It was a beautiful dive. His body was straight and perpendicular to the water at entry, and there was almost no splash. A few bubbles rose from the bottom, and then the surface was glassy again.
I liked that shape of his body, with his forehead pressed lightly against his shins and his palms wrapped behind his knees.
As his legs traced a perfect circle in the air, like a compass falling through space, I could feel his body in mine, caressing me inside, closer and warmer and more peaceful than any real embrace. Though he had never held me in his arm, I was sure this feeling was true. – page 44, Diving pool.
Diving pool is a 3-part novella, about love, motherhood, fertility, obsession and how even the most innocent gestures contain a hairline crack of cruel intent.
In The Diving Pool, a lonely teenaged girl falls in love with her foster-brother as she watches him leap from a high diving board into a pool – an infatuation that is seeded since childhood.
In Pregnancy Diary, a young woman records the daily moods of her pregnant sister in a diary, taking meticulous note of a pregnancy which is surreal in her inexperienced eyes.
In Dormitory, a woman nostalgically visits her old college dormitory on the outskirts of Tokyo, a boarding house run by a mysterious tripe amputee with one leg.
The Diving pool made me think about the question whether it is a human nature to be cruel sometimes and I like the way Ogawa contrasts the teenaged girl’s dark thoughts with the foster brother’s (Jun) kindness and that their chasm was wider after Jun discovered her dark side and she is left with no hope of expecting the same infatuation and love from Jun.
The way Ogawa had described the triple amputee / dorm manager making tea was awe inspiring:
My cousin and I watched his preparations as if we were attending some solemn ritual. Pressing the button on the thermos with is toe, he filled the teapot with boiling water, and then still using his toes, he grasped the pot and poured the tea into the cups. The sound of the thin trickle of hot tea fell into the silence of the room.
The manger’s foot was beautiful. Though he must have used it much more than one normally would, it was flawless, without a single cut of bruise – and I realised that I never considered a foot so closely or carefully, not even my own, which I could only vaguely recall.
And that caused me to look down at my neglected feet. LOL. 🙂
Ogawa talks about mathematic whenever she can, the cousin of the protagonist of the dorm is a mathematic students.
Here’s what Hilary Mantel said about Ogawa’s style:
Ogawa is original, elegant, very disturbing. I admire any writer who dares to work on this uneasy territory – we’re on the edge of the unspeakable. The stories seem to penetrate right to the heart of the world, and find it a cold and eerie place. Her spare technique is very skilled. Every word is put to work. She sets up a small vibration , a disturbance, which begins quietly and generates wider and wider ripples of unease. There are no narrative tricks, but the stories generate a surprising amount of tension.
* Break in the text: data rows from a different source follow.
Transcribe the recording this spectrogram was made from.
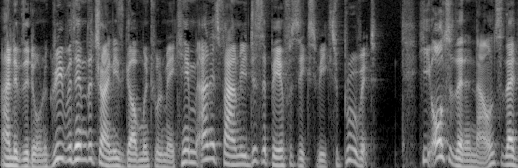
And if they don't agree with him, the Chinese government will make him and his family disappear for six weeks to prove it. He also then announced that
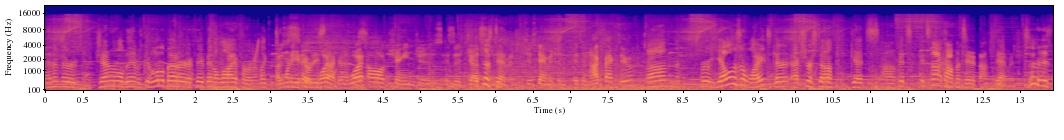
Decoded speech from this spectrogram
and then their general damage get a little better if they've been alive for like I was 20, gonna say, 30 what, seconds. What all changes? Is it just it's just damage. Just damage. And, is it knockback too? Um, for yellows and whites, their extra stuff gets um, it's it's not compensated not damage, so it is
You feel as if you’ve touched an icy hand.
She sums up how I really feel about the book.
It is haunting and twisted stories about normal people who discover their own dark possibilities of taking action upon their cruel intentions. This is Ogawa’s darker rendition compared to her “The Housekeeper + The Professor” and I welcomed it except I don’t understand the ending of The Dormitory, about the blood or honey that dripped from the roof. I think I know what it was, but not sure. Can somebody who read the book tell me what you think actually happened?
If I think what I think actually happened, this book gives me the chill really. Not a warm fuzzy spring read if that’s what you are looking for.
I am reading this for 2010 Global Reading Challenge – Asia, A to Z.
Hardback. Publisher: Harvill Secker 2008; Length: 164 pages; Setting: Contemporary Japan. Source: Library Loot. Finished reading at: 7 March 2010
About the writer:
Yoko Ogawa (小川 洋子, Ogawa Yōko, born March 30, 1962) is a Japanese writer. Born in Okayama, Okayama Prefecture, graduated from Waseda University, and lives in Ashiya, Hyōgo, with her husband and son. Since 1988, she has published more than twenty works of fiction and nonfiction. Her novel The Professor’s Beloved Equation has been made into a movie. In 2006 she co-authored “An Introduction to the World’s Most Elegant Mathematics” with Masahiko Fujiwara, a mathematician, as a dialogue on the extraordinary beauty of numbers.
She has won every major Japanese literary award: